● WORK TO BE COMPLETED: Once the line with "Mel spectrogram. What" is found in the entries below, print it and each following line exactly, stopping after the line with "Answer: no, /s/ for /z/"; print nothing else.

(Saved data entries)
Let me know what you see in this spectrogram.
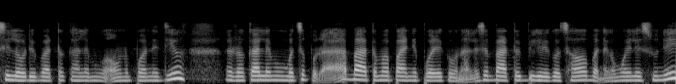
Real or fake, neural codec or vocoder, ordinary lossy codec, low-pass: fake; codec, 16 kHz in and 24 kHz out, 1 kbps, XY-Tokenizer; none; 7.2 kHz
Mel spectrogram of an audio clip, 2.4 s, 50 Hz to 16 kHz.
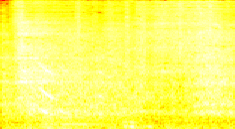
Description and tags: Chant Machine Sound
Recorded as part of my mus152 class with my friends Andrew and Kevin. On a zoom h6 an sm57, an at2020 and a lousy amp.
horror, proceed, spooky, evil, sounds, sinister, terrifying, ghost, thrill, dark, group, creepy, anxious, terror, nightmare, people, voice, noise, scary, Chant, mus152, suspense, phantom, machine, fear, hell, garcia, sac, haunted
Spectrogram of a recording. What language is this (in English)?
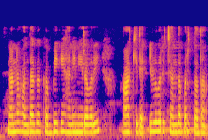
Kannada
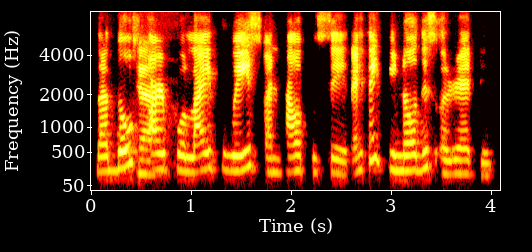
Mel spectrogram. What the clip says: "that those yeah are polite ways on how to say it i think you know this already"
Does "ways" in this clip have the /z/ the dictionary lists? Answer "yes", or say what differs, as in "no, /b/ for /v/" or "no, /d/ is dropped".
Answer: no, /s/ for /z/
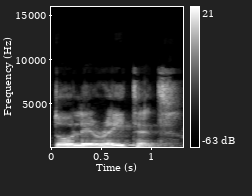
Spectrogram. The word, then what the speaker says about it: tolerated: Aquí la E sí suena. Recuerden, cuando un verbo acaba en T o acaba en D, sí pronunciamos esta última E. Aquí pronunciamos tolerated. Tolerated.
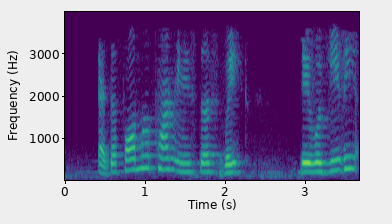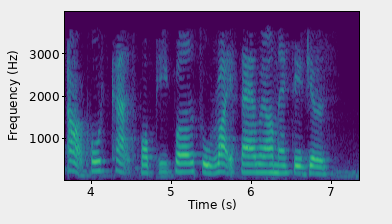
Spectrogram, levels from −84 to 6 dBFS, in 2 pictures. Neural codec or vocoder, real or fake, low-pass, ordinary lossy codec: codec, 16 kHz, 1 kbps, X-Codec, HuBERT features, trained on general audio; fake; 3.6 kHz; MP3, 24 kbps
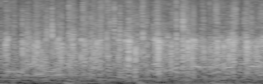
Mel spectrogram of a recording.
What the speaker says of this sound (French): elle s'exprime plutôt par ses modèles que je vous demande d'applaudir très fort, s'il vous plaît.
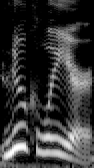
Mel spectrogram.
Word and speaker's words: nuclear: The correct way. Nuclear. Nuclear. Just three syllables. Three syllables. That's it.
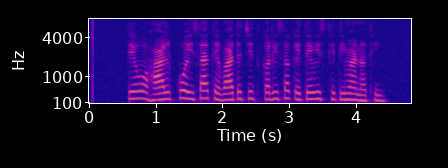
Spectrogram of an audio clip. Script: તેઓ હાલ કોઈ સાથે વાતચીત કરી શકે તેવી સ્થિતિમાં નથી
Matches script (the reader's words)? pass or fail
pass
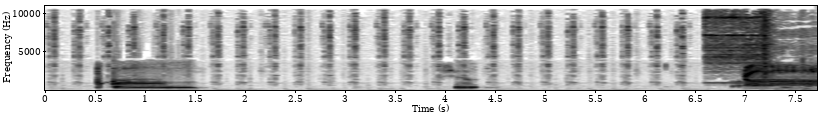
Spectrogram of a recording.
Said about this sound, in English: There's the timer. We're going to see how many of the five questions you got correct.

● TASK RESPONSE:
Mel spectrogram. What the clip says: "that those yeah are polite ways on how to say it i think you know this already"
Does "ways" in this clip have the /z/ the dictionary lists? Answer "yes", or say what differs, as in "no, /b/ for /v/" or "no, /d/ is dropped".
Answer: no, /s/ for /z/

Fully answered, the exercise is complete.